So, when I fortuitously stumbled across the article in Biochemical Engineering Journal entitled, “Lentiviral Vector BioProcess Economics for Cell & Gene Therapy Commercialization,” I was a bit starstruck. Not only did it put lentiviral vectors into the spotlight, for once, but it was also about reducing C&G therapy COGS, which is at the center of the C&G manufacturing universe.
It goes without saying that you should carve out some time to read the full article. But here are the bare-bones, no frills (or assumptions-laden) takeaways from this lengthy tome if you just want the big picture right now:
- The authors analyzed the performance of five different cell culture platforms, including: 10-layered vessels and hollow-fibre, fixed bed, rocking motion (with microcarriers), and single-use stirred tank bioreactors (SUB). The first four are adherent processes, while the SUB is a suspension-based process.
- Specifically, the authors determined the cost/dose to produce LVV for a CAR-T/TCR product at a dose of 2 x 109 TU. They explored the costs per platform for both early/late clinical trials (10-300 doses/trial) and at commercial scale (500-10,000 doses/year).
- Using the tool, the authors ranked each technology’s impact on COGS, arriving at the determination that the SUB was the most impactful on COGS — particularly at larger scale. In early clinical trials, it was only 8 percent cheaper ($85,000/dose) than the 10-layered vessel; however, it spikes to 90 percent cheaper in late-phase trials ($4,300/dose). For commercial scale, the SUB was 95 percent more cost effective than the 10-layered vessel ($1,200/dose).

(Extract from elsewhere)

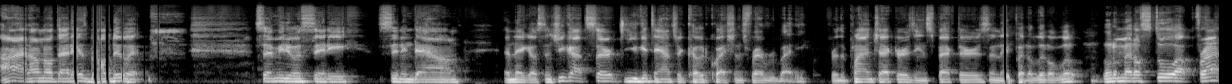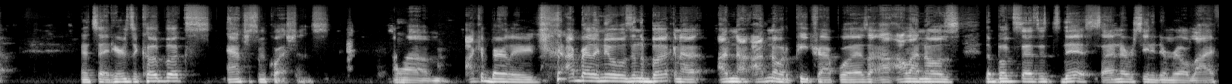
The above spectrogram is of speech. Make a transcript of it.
All right, I don't know what that is, but I'll do it. Send me to a city, sitting down, and they go, "Since you got certs, you get to answer code questions for everybody." for the plan checkers, the inspectors, and they put a little little, little metal stool up front and said, "Here's the code books. Answer some questions." Um, I could barely, I barely knew it was in the book, and I, I, not, I know what a P trap was. I, all I know is the book says it's this. I've never seen it in real life.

- Of the adherent processes, fixed bed and rocking motion bioreactors were ranked the most meaningful in COGs reduction (compared to 10-layered vessels) at late-phase and commercial scale (94 percent and 92 percent respectively).
- When evaluating the reduction in COGs for the SUB when compared with the fixed bed and rocking motion bioreactors, it’s important to note that the reduction was a bit more modest — 17 percent and 32 percent respectively for late-phase/commercial scales.

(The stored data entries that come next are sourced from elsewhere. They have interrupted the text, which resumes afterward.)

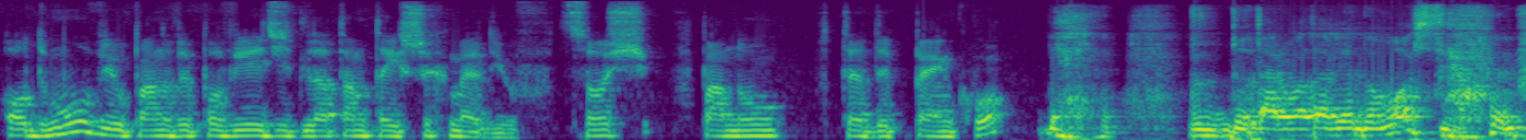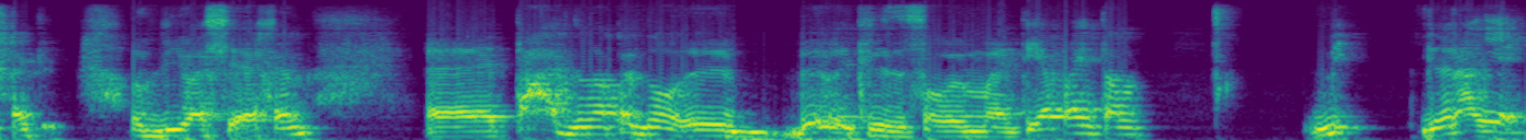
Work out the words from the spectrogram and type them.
odmówił Pan wypowiedzi dla tamtejszych mediów. Coś w Panu wtedy pękło? Dotarła ta wiadomość, tak odbiła się echem. E, tak, no na pewno y, były kryzysowe momenty. Ja pamiętam, generalnie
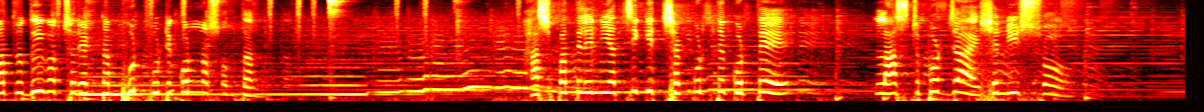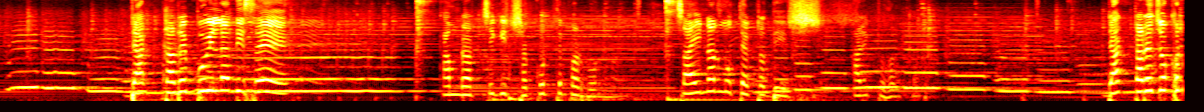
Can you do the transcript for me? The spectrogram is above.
মাত্র দুই বছরে একটা ফুটফুটে কন্যা সন্তান। হাসপাতালে নিয়ে চিকিৎসা করতে করতে লাস্ট পর্যায়ে সে নিঃস্ব। ডাক্তারে বইলা দিছে, আমরা চিকিৎসা করতে পারব না। চাইনার মতো একটা দেশ, আরেকটু হালকা। ডাক্তারে যখন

Now, heaven forbid I let it rest at just that.
Given the scalability and cost challenges associated with producing viral vectors today, I took the liberty (for better or, most likely, for worse) of (very loosely) translating this information into a Shakespearean sonnet. If you’re an NFT aficionado, please note that I do accept personal checks — and apparently, poets are capable of making quite a living on NFT poems these days. It’s always good to have goals.
To My Darling Lentiviral Vector: A Practical Love Poem
If I could, I’d ply you with wine and steak;
there’d be bed upon bed to rest your head
and as many plasmids as it would take
for you to feel fully completed.
Though my generosity knows no bounds,
my millions of dollars are too meager
to treat you like you’re wearing a crown.
There’s a future for which I’m all too eager
where you won’t eat me out of house and home
& James Bond is just wrong on “shaken-not-
stirred;” our future is STRs, less “Rom-
ancing the Stone.” Your stinginess isn’t hot;
For any hope that our love will survive
I need you to not be so one of a kind.